Renovated and renamed, Tucson building given new life
UA Downtown will use Roy Place Building for CALA
If you drove through the intersection of Stone Avenue and Pennington Street anytime between 1956 to 2003, you would have seen a Walgreen's located at the southeast corner. And from 1928 to 1956, it was the Montgomery Ward Building.
Pass through today and you will see the newly renamed Roy Place Building restored to its original 1928 facade. It will now house an expansion of the University of Arizona, UA Downtown, for the College of Architecture and Landscape Architecture, or CALA.
The new space for UA Downtown will be unveiled Saturday at an open house from 6-9 p.m. It will include music, refreshments and exhibits, as well as UA staff and students demonstrating their work and explaining upcoming UA Downtown programs, events and activities.
Students of CALA, with artist and instructor Bill Mackey of Worker Inc., will present "Food, Paper, and Alcohol: an Exhibit on Downtown Tucson" at the event. It will be an interactive exhibit that looks at downtown Tucson and its relationship to the city, the region, nation and globe though these raw materials of urban design: food, paper and alcohol.
"The exhibit is about our community and a call for us to refer to our daily practice as a complicated set of relationships between sites, economies, legislation, politics and our cultural processes," Mackey said in a UA press release.
Roy Place designed many of Tucson's best known buildings since arriving in the city in 1917. He worked with John Lyman to design more than 20 buildings in the area. Place then worked independently from 1924-1940 as the University of Arizona's chief architect.
Some of Place's most famous architectural contributions to Tucson include: Pueblo, Rincon and Salpointe high schools, Plaza Theatre, The Pioneer Hotel, Centennial Hall and the Pima County Courthouse.

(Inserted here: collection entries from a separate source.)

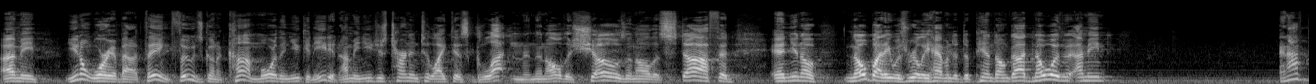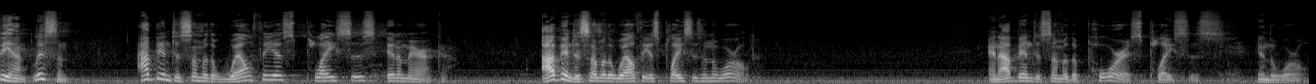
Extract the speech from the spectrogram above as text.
I mean, you don't worry about a thing. Food's going to come more than you can eat it. I mean, you just turn into like this glutton and then all the shows and all the stuff. And, and you know, nobody was really having to depend on God. No one, I mean, and I've been, listen, I've been to some of the wealthiest places in America. I've been to some of the wealthiest places in the world. And I've been to some of the poorest places in the world.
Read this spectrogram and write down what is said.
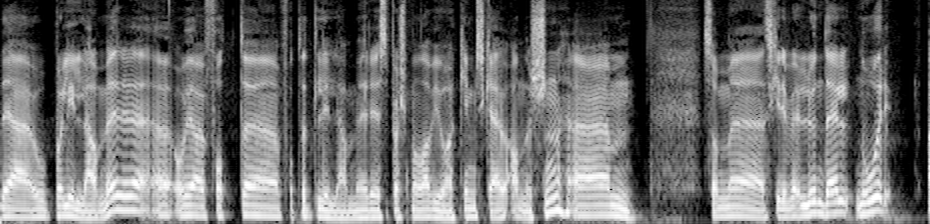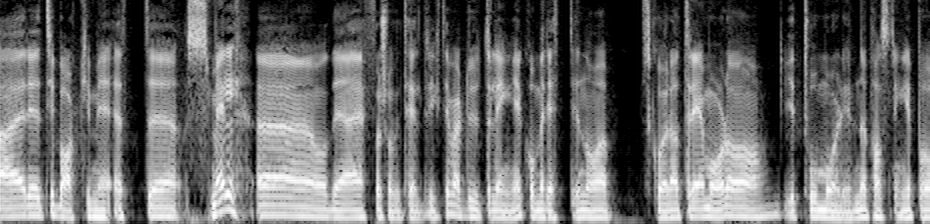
det er jo på Lillehammer. eh, Og vi har jo fått, fått et Lillehammer-spørsmål av Joakim Skau Andersen, som skriver Lundell Nord er tilbake med et uh, smell, uh, og det er for så vidt helt riktig. Vært ute lenge, kommer rett inn og skåra tre mål og gitt to målgivende pasninger på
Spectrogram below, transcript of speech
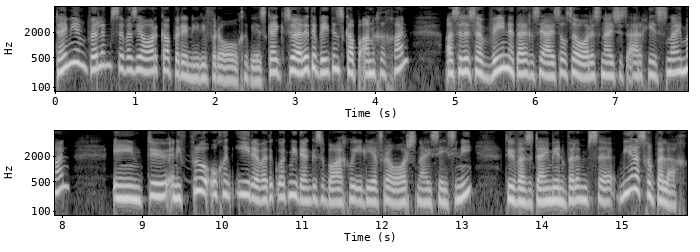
Damian Willemse was die haarkapper in hierdie verhaal gewees. Kyk, so hulle het 'n wetenskap aangegaan. As hulle sou wen, het hy gesê hy sal sy hare sny soos RG Snyman. En toe in die vroeë oggendure wat ek ook nie dink is 'n baie goeie idee vir 'n haarsny sessie nie, toe was Damian Willemse meer as gewillig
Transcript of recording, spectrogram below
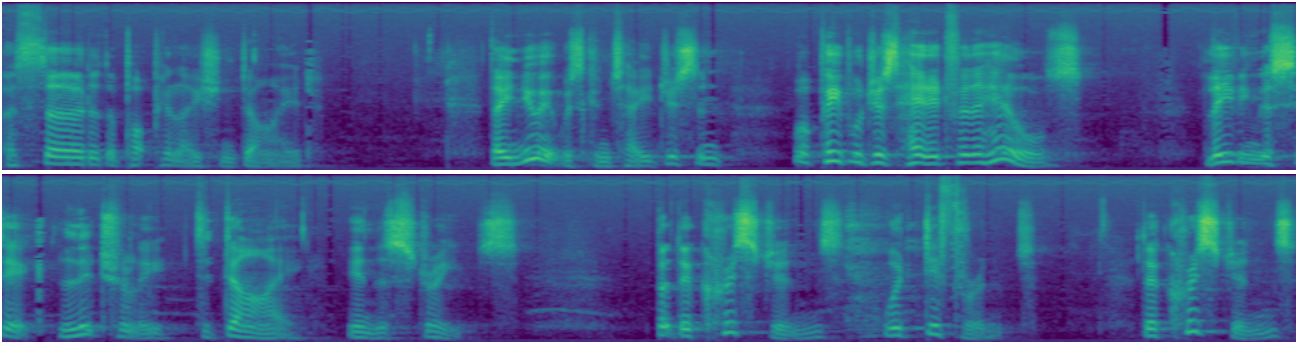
a third of the population died. They knew it was contagious, and well, people just headed for the hills, leaving the sick literally to die in the streets. But the Christians were different. The Christians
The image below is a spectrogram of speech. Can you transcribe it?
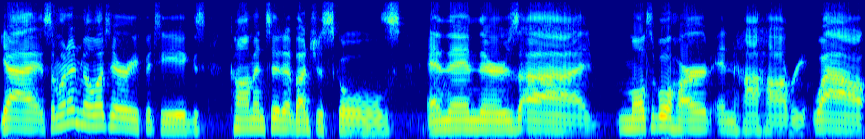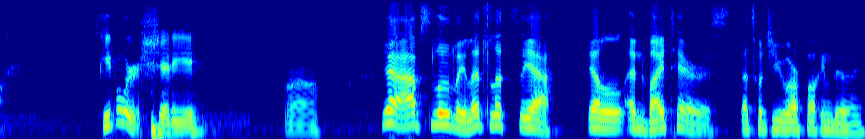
yeah, someone in military fatigues commented a bunch of skulls. And then there's uh multiple heart and haha re- wow. People are shitty. Wow. Yeah, absolutely. Let's let's yeah yeah invite terrorists. That's what you are fucking doing.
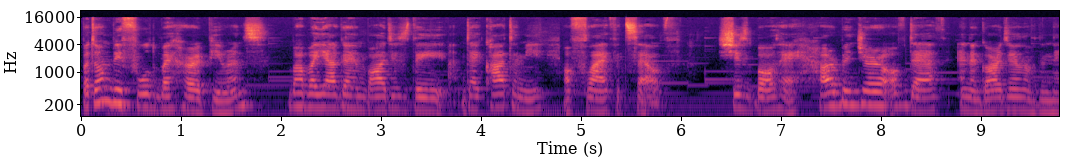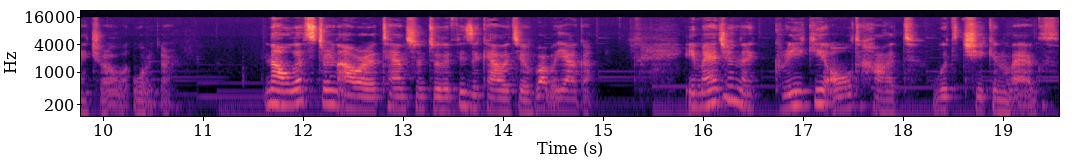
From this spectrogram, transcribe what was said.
But don't be fooled by her appearance. Baba Yaga embodies the dichotomy of life itself. She's both a harbinger of death and a guardian of the natural order. Now let's turn our attention to the physicality of Baba Yaga. Imagine a creaky old hut with chicken legs,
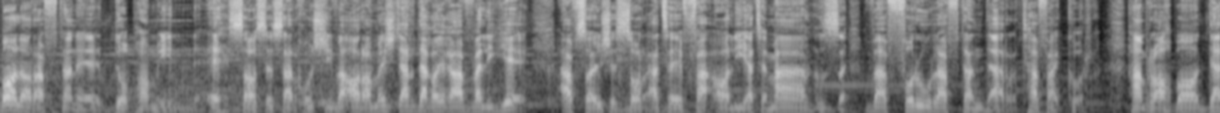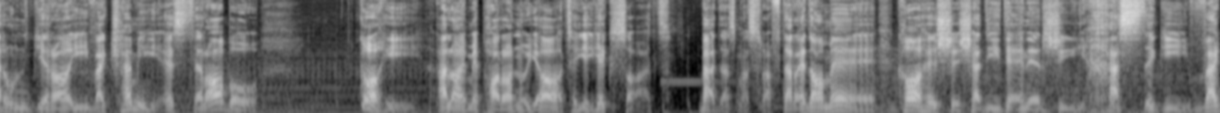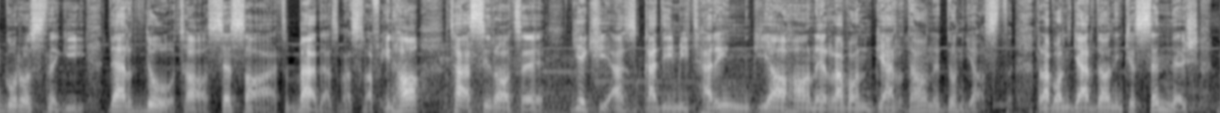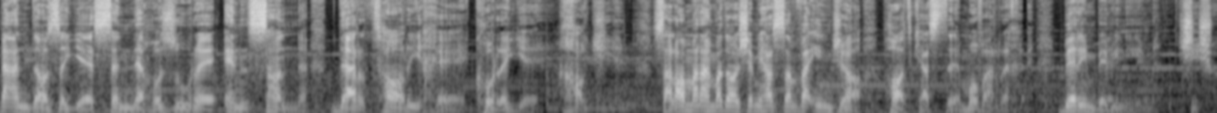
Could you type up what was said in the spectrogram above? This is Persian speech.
بالا رفتن دوپامین احساس سرخوشی و آرامش در دقایق اولیه افزایش سرعت فعالیت مغز و فرو رفتن در تفکر. همراه با درونگرایی و کمی استراب و گاهی علائم پارانویا طی یک ساعت. بعد از مصرف در ادامه کاهش شدید انرژی، خستگی و گرسنگی در دو تا سه ساعت بعد از مصرف. اینها تأثیرات یکی از قدیمی ترین گیاهان روانگردان دنیاست. روانگردانی که سنش به اندازه سن حضور انسان در تاریخ کره خاکیه سلام من احمد آشمی هستم و اینجا پادکست مورخه بریم ببینیم چی شد؟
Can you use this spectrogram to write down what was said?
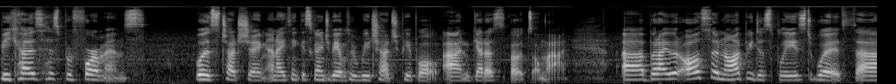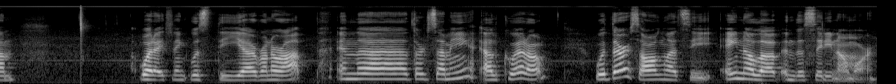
Because his performance was touching and I think it's going to be able to reach out to people and get us votes on that. Uh, but I would also not be displeased with um, what I think was the uh, runner-up in the third semi, El Cuero with their song, let's see, Ain't No Love in the City No More.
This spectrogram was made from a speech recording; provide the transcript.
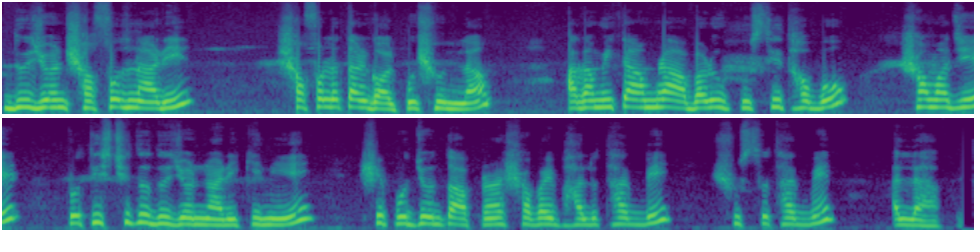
দুজন সফল নারীর সফলতার গল্প শুনলাম। আগামীতে আমরা আবারও উপস্থিত হব সমাজের প্রতিষ্ঠিত দুজন নারীকে নিয়ে। সে পর্যন্ত আপনারা সবাই ভালো থাকবেন, সুস্থ থাকবেন। আল্লাহ হাফিজ।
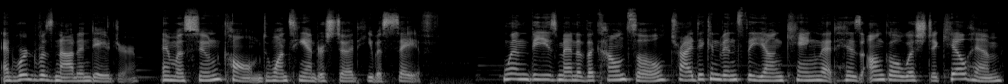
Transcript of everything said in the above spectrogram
Edward was not in danger and was soon calmed once he understood he was safe. When these men of the council tried to convince the young king that his uncle wished to kill him,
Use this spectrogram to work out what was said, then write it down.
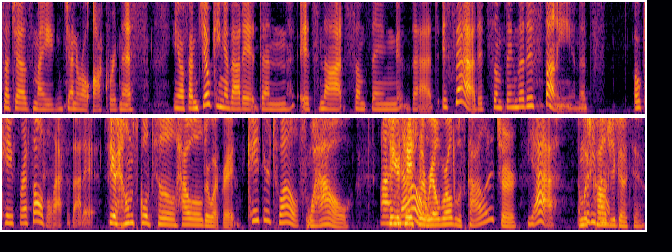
Such as my general awkwardness. You know, if I'm joking about it, then it's not something that is sad. It's something that is funny, and it's okay for us all to laugh about it. So you're homeschooled till how old or what grade? K through 12. Wow. So I your taste of the real world was college, or Yeah. and which college did you go to?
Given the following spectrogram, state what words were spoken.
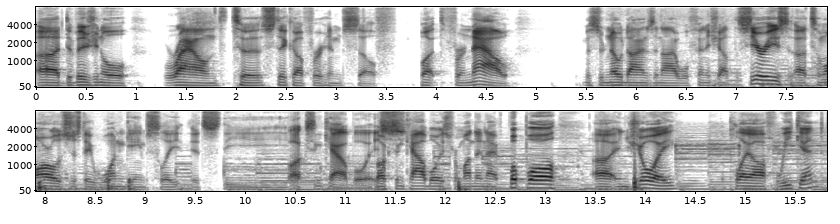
uh, divisional round to stick up for himself. But for now, Mr. No Dimes and I will finish out the series. Uh, tomorrow is just a one game slate. It's the Bucs and Cowboys. Bucs and Cowboys for Monday Night Football. Uh, enjoy the playoff weekend.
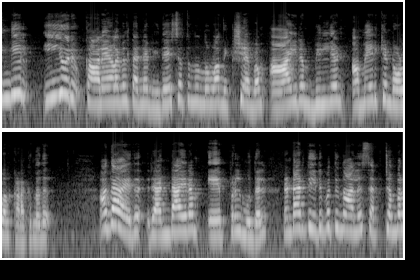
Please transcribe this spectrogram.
ഇന്ത്യയിൽ ഈ ഒരു കാലയളവിൽ തന്നെ വിദേശത്തു നിന്നുള്ള നിക്ഷേപം ആയിരം ബില്യൺ അമേരിക്കൻ ഡോളർ കടക്കുന്നത്. അതായത് രണ്ടായിരം ഏപ്രിൽ മുതൽ രണ്ടായിരത്തി ഇരുപത്തിനാല് സെപ്റ്റംബർ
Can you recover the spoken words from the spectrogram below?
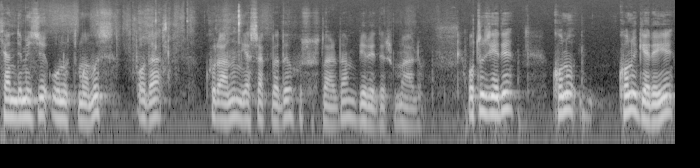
kendimizi unutmamız, o da Kur'an'ın yasakladığı hususlardan biridir malum. 37. Konu konu gereği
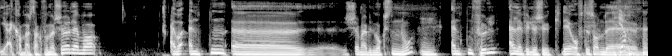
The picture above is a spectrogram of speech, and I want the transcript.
Jeg kan bare snakke for meg sjøl. Jeg, var- jeg var enten øh, Selv om jeg er blitt voksen nå, enten full eller fyllesyk. Det er ofte sånn det Mm. Ja.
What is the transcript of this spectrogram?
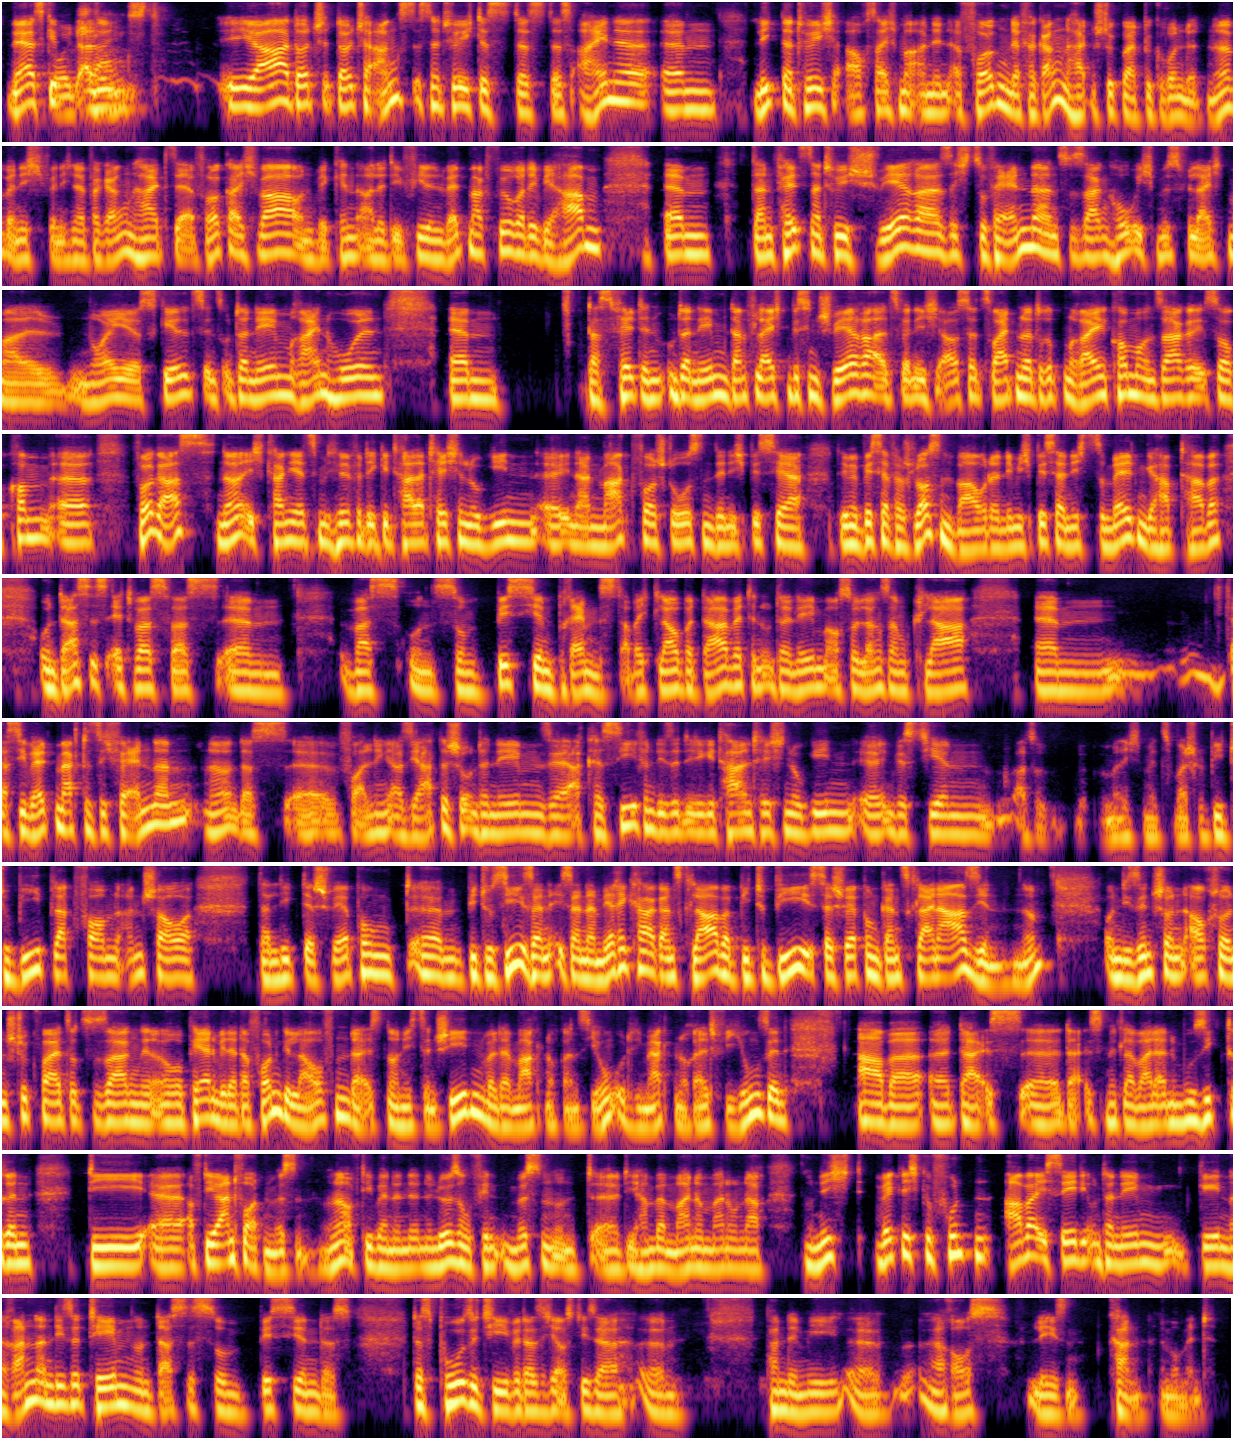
Naja, es gibt Deutsche also Angst. Ja, deutsche, deutsche Angst ist natürlich das, das, das eine, ähm, liegt natürlich auch, sag ich mal, an den Erfolgen der Vergangenheit ein Stück weit begründet. Ne? Wenn, ich, wenn ich in der Vergangenheit sehr erfolgreich war und wir kennen alle die vielen Weltmarktführer, die wir haben, ähm, dann fällt es natürlich schwerer, sich zu verändern, zu sagen, oh, ich muss vielleicht mal neue Skills ins Unternehmen reinholen. Ähm, das fällt den Unternehmen dann vielleicht ein bisschen schwerer, als wenn ich aus der zweiten oder dritten Reihe komme und sage, so komm, äh, Vollgas, ne? ich kann jetzt mit Hilfe digitaler Technologien äh, in einen Markt vorstoßen, den ich bisher, dem mir bisher verschlossen war oder dem ich bisher nichts zu melden gehabt habe. Und das ist etwas, was, ähm, was uns so ein bisschen bremst. Aber ich glaube, da wird den Unternehmen auch so langsam klar, ähm, dass die Weltmärkte sich verändern, ne, dass äh, vor allen Dingen asiatische Unternehmen sehr aggressiv in diese digitalen Technologien äh, investieren. Also wenn ich mir zum Beispiel B2B-Plattformen anschaue, dann liegt der Schwerpunkt, ähm, B2C ist, ein, ist in Amerika ganz klar, aber B2B ist der Schwerpunkt ganz klein Asien. Ne? Und die sind schon auch schon ein Stück weit sozusagen den Europäern wieder davon gelaufen. Da ist noch nichts entschieden, weil der Markt noch ganz jung oder die Märkte noch relativ jung sind. Aber äh, da ist äh, da ist mittlerweile eine Musik drin, die äh, auf die wir antworten müssen, ne? auf die wir eine, eine Lösung finden müssen. Und äh, die haben wir meiner Meinung nach noch nicht wirklich gefunden. Aber ich sehe, die Unternehmen gehen ran an diese Themen und das ist so ein bisschen das das Positive, das ich aus dieser ähm, Pandemie äh, herauslesen kann im Moment.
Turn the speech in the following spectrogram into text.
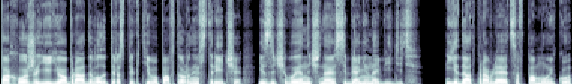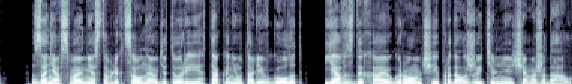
Похоже, ее обрадовала перспектива повторной встречи, из-за чего я начинаю себя ненавидеть. Еда отправляется в помойку. Заняв свое место в лекционной аудитории, так и не утолив голод, я вздыхаю громче и продолжительнее, чем ожидал.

The newly renovated building once housed the office of Roy Place, then called the Montgomery Ward Building. The building is now the Roy Place Building to honor his contributions to establishing Tucson as a community, as well as his work with the UA.
"It is appropriate then that the building in which the University of Arizona will focus its downtown community outreach efforts was designed by and will be named for the campus's most significant architect," said R. Brooks Jeffery, director of the UA Drachman Institute, in the press release.
The bulk of the $953,000 reconstruction to establish UA Downtown was paid for with county bonds that voters approved in 2004.
Roy Place Building will be the home for UA Downtown under a five-year lease from Pima County, with the option for an five-year period renewal.
Pima County and the UA will work together to develop it as a center for research, outreach and teaching in the field of urban design. A series of sponsored exhibits, lectures and discussions on Tucson's urban design issues are planned.
The College of Architecture and Landscape Architecture will start its academic programs with an interdisciplinary Urban Design Studio and the Drachman Institute, CALA's outreach arm. Other programs, such as Sustainable Real Estate Development and the interdisciplinary Sustainable City Project are expected to follow.
"We're creating a 'communiversity' in downtown Tucson to assist urban revitalization via academic programs, faculty, staff, and students," explained Dean Jan Cervelli from CALA.
The College of Social and Behavioral Sciences also plans to utilize this new UA Downtown center for their programs. They will open the Master of Public Administration and the Master in Development Practice programs, with hopes to attract students from around the world.
John Paul Jones III, SBS dean, said they also have plans to move the college's internship programs to the location.
"We hope students and employers will both begin to use the downtown space as a place to meet and match up with one another. Certainly, we want our interns to be a part of the professional life of downtown Tucson," said Jones in the release.
The UA hopes the new facility will serve as a bridge connecting the college and the community, and a way for UA faculty and students to interact with city officials, community leaders and project developers.